Berlin Classical Period

To speak of a “Berlin Classical Period” is unusual. For to regard the musical culture of the age of Frederick II as classical contradicts its common assessment as part of the so-called pre-classical era. With a view to the Viennese classical idiom the continuous appreciation, after the Seven Years’ War, of the music of Graun and Hasse is traditionally seen as “stagnation” (E. Bücken), a denial of musical progress. Indeed, the hesitant reception of the Mannheim and south German instrumental music asks for an explanation. It is for this reason that – with the exception of the works of Carl Philipp Emanuel Bach – to this day scholarly interest in north German music has been comparatively low. It is hardly incidental that the significance of north German musical culture is mainly seen in its theoretical and aesthetic reflections, while the object of these reflections is largely excluded.

Even if the terms “classicism” and “classical” rarely appear, the corresponding receptive mode and criteria for the classical acceptation of certain composers are easily found. In any case the combined evidence from musical and literary sources allows us to determine north German musical culture in the 1740s and 1750s as “Berliner Klassik”. The starting point and focus of the debate are the eighteenth-century transmission and reception of the music of Carl Heinrich Graun, which – frequently together with that of Johann Adolf Hasse – is determined by a trend towards canonization. With this, one cannot help noticing a close affinity to the age of enlightenment under Frederick II and to sentimentality as a mode of listening. Besides, the process of establishing the model character of Graun’s compositions was accompanied by deliberations on a national musical culture. The term “Berliner Klassik” appears justified inasmuch as the Graun brothers were central figures in the music reception of their time, while the masters of neighboring towns and residences in turn derived their classical status from the Prussian capital’s musical life.

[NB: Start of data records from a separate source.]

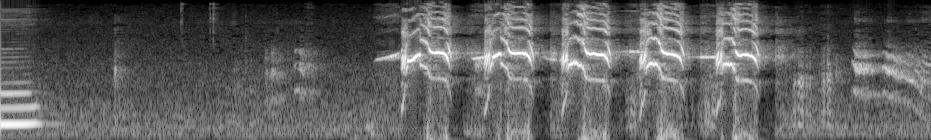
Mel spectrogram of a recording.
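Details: Pet parrot kept indoors, giving a run of six harsh, buzzy squawks in quick succession after a brief human voice, with no talking heard.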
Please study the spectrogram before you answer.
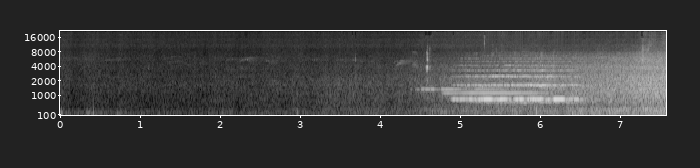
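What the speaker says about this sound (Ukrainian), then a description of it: "Потяг." After a few quiet seconds a train rumbles in loudly near a station by the sea in Italy, its horn sounding a long, steady tone as it passes nearby.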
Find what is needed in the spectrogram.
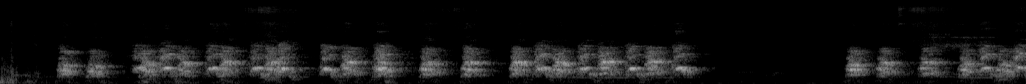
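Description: Dog barking in a rapid run, about three barks a second; the barking breaks off about seven seconds in and starts again a second and a half later.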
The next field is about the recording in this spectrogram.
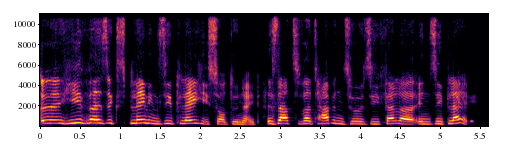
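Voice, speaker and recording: Young woman doing a squeamish nervous doctor accomplice, high mellow voice, radio play. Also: moderate pace, natural voice. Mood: anxious. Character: nervous, squeamish drinking doctor, a murderer's reluctant sidekick.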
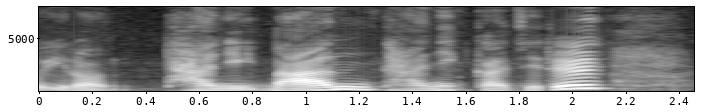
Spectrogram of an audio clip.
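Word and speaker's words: 万: 약간 일본식으로 발음해 주시면 되는데요. 자, 그런데 여러분께서 보시면은 얘는 그냥 만이 아니라 앞에 이치라는 게 붙었어요. 네, 그렇습니다. 자, 만 같은 경우는요. 1만을 얘기할 때는 꼭 이치라는 꼭 숫자를 넣어 주셔서 발음을 해 주셔야지만 올바른 읽기가 되는데요.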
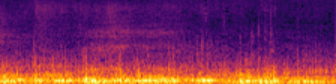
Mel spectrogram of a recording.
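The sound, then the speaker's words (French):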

Series A, symphonies
om23 / Volume 2
Johann Gottlieb Graun (1701/2–1771)
Sinfonia D-Dur
in D major
for 2 Fl, 2 Ob, 2 Bsn, 2 Hn, Str and Bc
Edited by Ekkehard Krüger and Tobias Schwinger
Series A, symphonies
om22 / Volume 1
Johann Gottlieb Graun (1701/2–1771)
Sinfonia A-Dur
in A major
for 2 Fl, 2 Ob, 2 Hn, Str and Bc
Edited by Ekkehard Krüger and Tobias Schwinger
Series A, ouvertures
om18 / Volume 2
Johann Gottlieb Graun (1701/2–1771)
Ouverture D-Dur (GraunWV D:XII:9)
in D major
for Str and Bc
Edited by Ekkehard Krüger and Tobias Schwinger
Series A, ouvertures
om17 / Volume 1
Johann Gottlieb Graun (1701/2–1771)
Ouverture G-Dur (GraunWV A:XI:5)
in G major
for 2 Fl, 2 Ob, 2 Bsn, 2 Hn, Str and Bc
Edited by Ekkehard Krüger and Tobias Schwinger